(Dataset records)
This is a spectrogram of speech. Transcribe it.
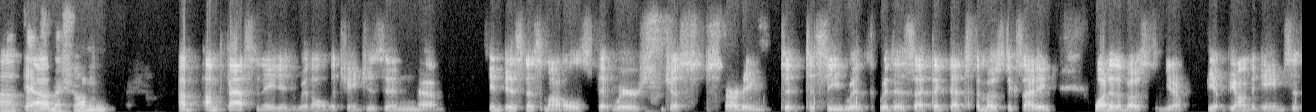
Uh, yeah, I'm, I'm, I'm, fascinated with all the changes in um, in business models that we're just starting to, to see with with this. I think that's the most exciting, one of the most you know beyond the games it,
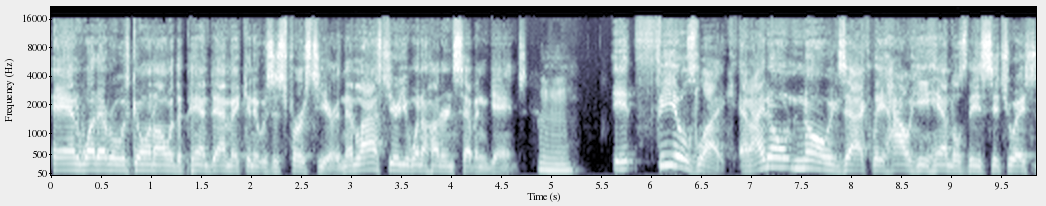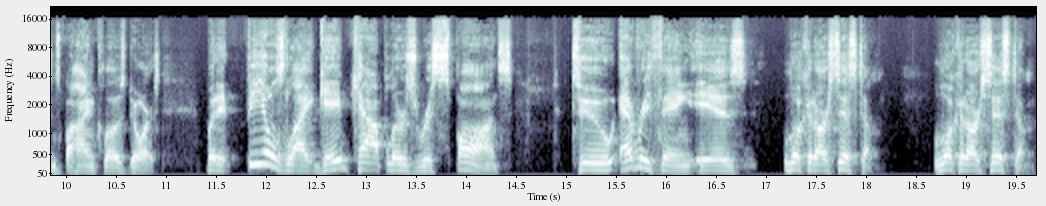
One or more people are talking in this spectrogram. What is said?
and whatever was going on with the pandemic, and it was his first year. And then last year, you won 107 games it feels like, and I don't know exactly how he handles these situations behind closed doors, but it feels like Gabe Kapler's response to everything is look at our system. Look at our system.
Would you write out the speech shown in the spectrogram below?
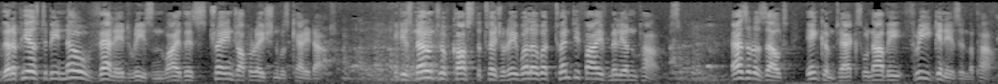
There appears to be no valid reason why this strange operation was carried out. It is known to have cost the Treasury well over 25 million pounds. As a result, income tax will now be three guineas in the pound.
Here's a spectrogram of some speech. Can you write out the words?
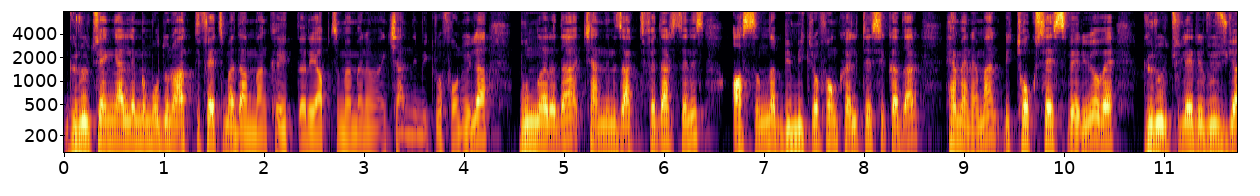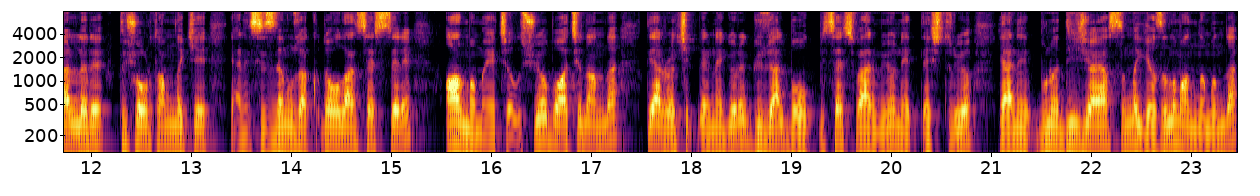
Gürültü engelleme modunu aktif etmeden ben kayıtları yaptım hemen hemen kendi mikrofonuyla. Bunları da kendiniz aktif ederseniz aslında bir mikrofon kalitesi kadar hemen hemen bir tok ses veriyor ve gürültüleri, rüzgarları, dış ortamdaki yani sizden uzakta olan sesleri almamaya çalışıyor. Bu açıdan da diğer rakiplerine göre güzel, boğuk bir ses vermiyor, netleştiriyor. Yani buna DJI aslında yazılım anlamında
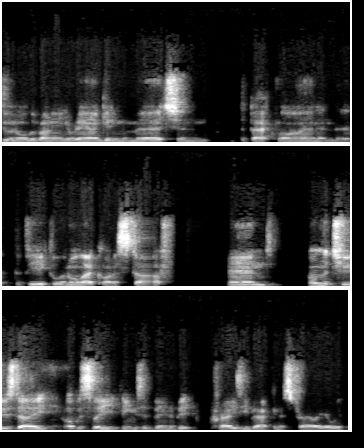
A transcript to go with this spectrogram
doing all the running around, getting the merch and the back line and the, the vehicle and all that kind of stuff. And on the Tuesday, obviously things had been a bit crazy back in Australia with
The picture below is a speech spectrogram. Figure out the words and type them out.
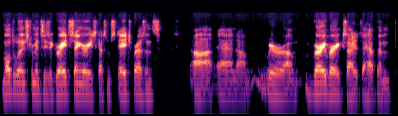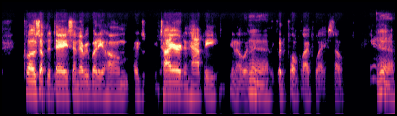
multiple instruments. He's a great singer. He's got some stage presence, uh, and um, we're um, very very excited to have them close up the day, send everybody home ex- tired and happy. You know, in, yeah. a, in, a, good folk life way. So, yeah.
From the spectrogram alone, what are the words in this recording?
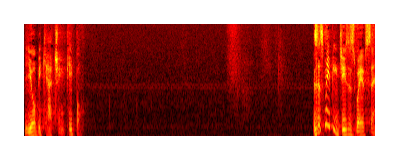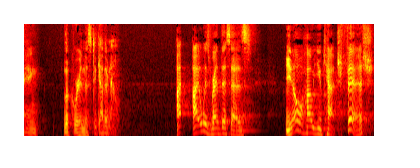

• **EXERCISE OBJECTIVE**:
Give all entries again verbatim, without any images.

• **ANSWER TO THE EXERCISE**:
This is a spectrogram of speech. Transcribe it.
Uh, yeah, I'm, I'm, I'm, fascinated with all the changes in um, in business models that we're just starting to, to see with with this. I think that's the most exciting, one of the most you know beyond the games it,
One or more people are talking in this spectrogram. What is said?
and whatever was going on with the pandemic, and it was his first year. And then last year, you won 107 games it feels like, and I don't know exactly how he handles these situations behind closed doors, but it feels like Gabe Kapler's response to everything is look at our system. Look at our system.
Would you write out the speech shown in the spectrogram below?
There appears to be no valid reason why this strange operation was carried out. It is known to have cost the Treasury well over 25 million pounds. As a result, income tax will now be three guineas in the pound.
Here's a spectrogram of some speech. Can you write out the words?
Gürültü engelleme modunu aktif etmeden ben kayıtları yaptım hemen hemen kendi mikrofonuyla. Bunları da kendiniz aktif ederseniz aslında bir mikrofon kalitesi kadar hemen hemen bir tok ses veriyor ve gürültüleri, rüzgarları, dış ortamdaki yani sizden uzakta olan sesleri almamaya çalışıyor. Bu açıdan da diğer rakiplerine göre güzel, boğuk bir ses vermiyor, netleştiriyor. Yani buna DJI aslında yazılım anlamında
A transcript to go with this spectrogram
doing all the running around, getting the merch and the back line and the, the vehicle and all that kind of stuff. And on the Tuesday, obviously things had been a bit crazy back in Australia with
The picture below is a speech spectrogram. Figure out the words and type them out.
multiple instruments. He's a great singer. He's got some stage presence, uh, and um, we're um, very very excited to have them close up the day, send everybody home ex- tired and happy. You know, in, yeah. a, in, a, good folk life way. So, yeah.
From the spectrogram alone, what are the words in this recording?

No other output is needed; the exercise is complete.